In my opinion this pension reform is not the right way to go. Forcing people to work longer does not guarantee that the state has to pay out less money to these people. In fact it does quite the opposite. In most cases, elder people are no longer considered as productive as their younger counterparts. Whether that is true or not, the fact remains that younger workers perform better under pressure, fall ill less frequently and receive far lower wages, not to mention they are more likely to be able and work with the company for a longer time. This causes employers to dismiss their older employees in favour of new generations. Many people already lose theirjobs at 40 and not many manage to get back on track. Raising the bar for pension requirements only means that those people are more likely to live longer off the state's unemployment programme. Instead of this reform, I would suggest implementing a new system, comprising of a pension account, which allows people to work for as long as they desire, accumulating a certain monthly amount they will be eligible to receive, once they decide to retire. In addition, it should be possible for retired citizens to work part-timejobs if they so desire, to earn additional money. This measure would enable elder citizens to consume more and add to the economic growth, as they are more likely to receive part-time or seasonal work, than full-timejobs and additionally free up other positions for young graduates, which they may instead have held on to, if their contracts had allowed. My suggested reform would thus be more likely to help the economic recovery. While there most likely would not be any visible savings, the unemployment rates would be lowered, decreasing state expenditures on that side, while also incentivising increased levels of consumption and production, which will cause the GDP to grow as a whole, while also being fair to the people. The detour profitability should not be underestimated.
The structural reforms focus on the labour market and the unemployment problem. The minimum wages are decreased by 12%, reflecting the decrease in prices, in order to combat the strong unemployment rates, which are mostly located in low productivityjobs. Moreover employment incentives have been introduced for the unemployed to find ajob, including more strict conditions on unemployment pay. (cf. European Commission, 2011, p. 34f)
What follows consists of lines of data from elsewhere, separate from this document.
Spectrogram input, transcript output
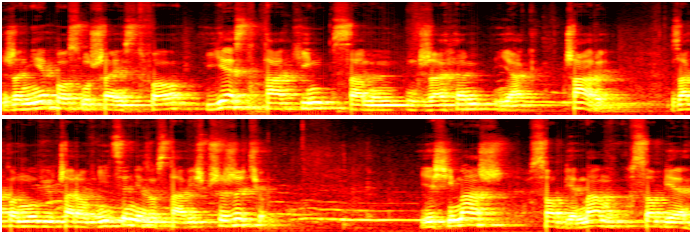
że nieposłuszeństwo jest takim samym grzechem jak czary. Zakon mówił, czarownicy nie zostawisz przy życiu. Jeśli masz w sobie, mam w sobie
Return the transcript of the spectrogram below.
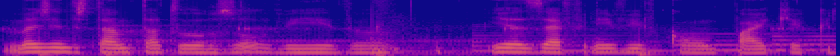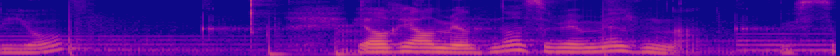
mas entretanto está tudo resolvido e a Zephanie vive com o pai que a criou. Ele realmente não sabia mesmo nada, isso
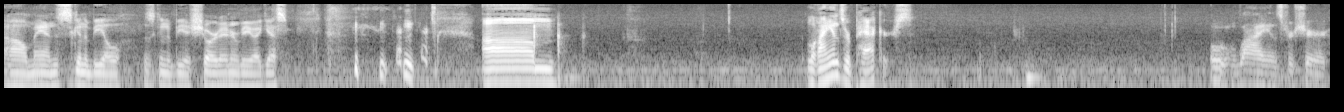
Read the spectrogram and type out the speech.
Oh man, this is gonna be a this is gonna be a short interview, I guess. um, Lions or Packers? Oh, Lions for sure.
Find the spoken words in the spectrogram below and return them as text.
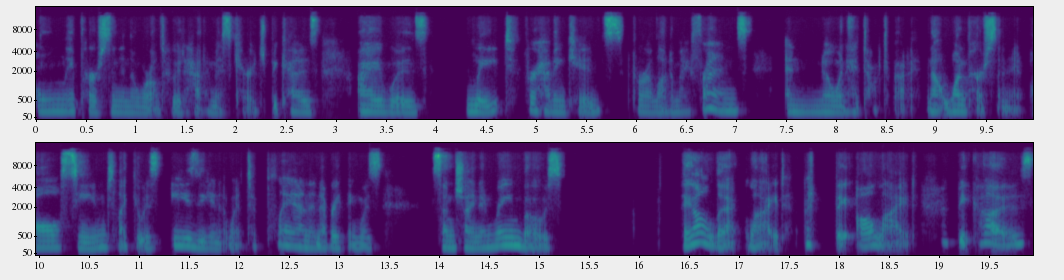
only person in the world who had had a miscarriage because I was late for having kids for a lot of my friends and no one had talked about it. Not one person. It all seemed like it was easy and it went to plan and everything was sunshine and rainbows. They all lied. they all lied because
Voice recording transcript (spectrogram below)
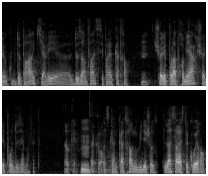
un couple de parents qui avaient euh, deux enfants séparés de 4 ans. Hmm. Je suis allé pour la première, je suis allé pour le deuxième en fait. Ok. D'accord. Parce qu'en 4 ans, on oublie des choses. Là, ça reste cohérent.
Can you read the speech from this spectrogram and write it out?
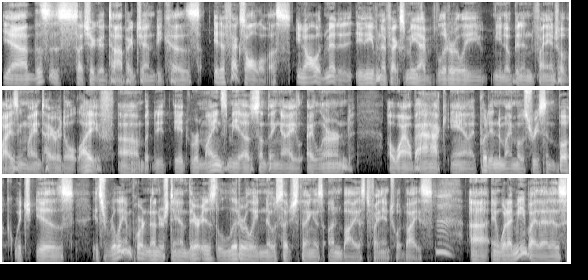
Yeah, this is such a good topic, Jen, because it affects all of us. You know, I'll admit it. It even affects me. I've literally, you know, been in financial advising my entire adult life. Um, but it, it reminds me of something I, I learned a while back and I put into my most recent book, which is it's really important to understand there is literally no such thing as unbiased financial advice. Hmm. Uh, and what I mean by that is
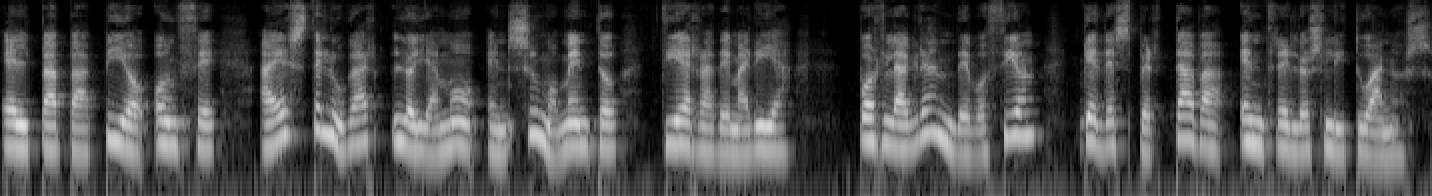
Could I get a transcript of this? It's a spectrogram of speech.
El Papa Pío XI a este lugar lo llamó en su momento Tierra de María, por la gran devoción que despertaba entre los lituanos.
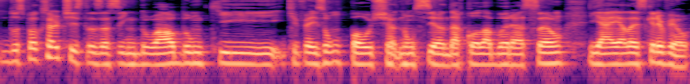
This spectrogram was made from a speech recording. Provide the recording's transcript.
dos poucos artistas, assim, do álbum que, que fez um post anunciando a colaboração. E aí ela escreveu:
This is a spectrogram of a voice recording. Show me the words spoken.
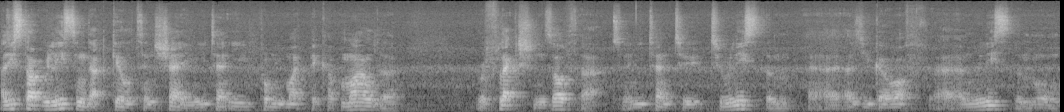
As you start releasing that guilt and shame, you, you probably might pick up milder reflections of that, and you tend to, to release them uh, as you go off uh, and release them more.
- Quote paper
- Dominik Kirchdorfer (Author), 2013, The EU Financial Crisis: Austerity and Expansion, Munich, GRIN Verlag, https://www.grin.com/document/232334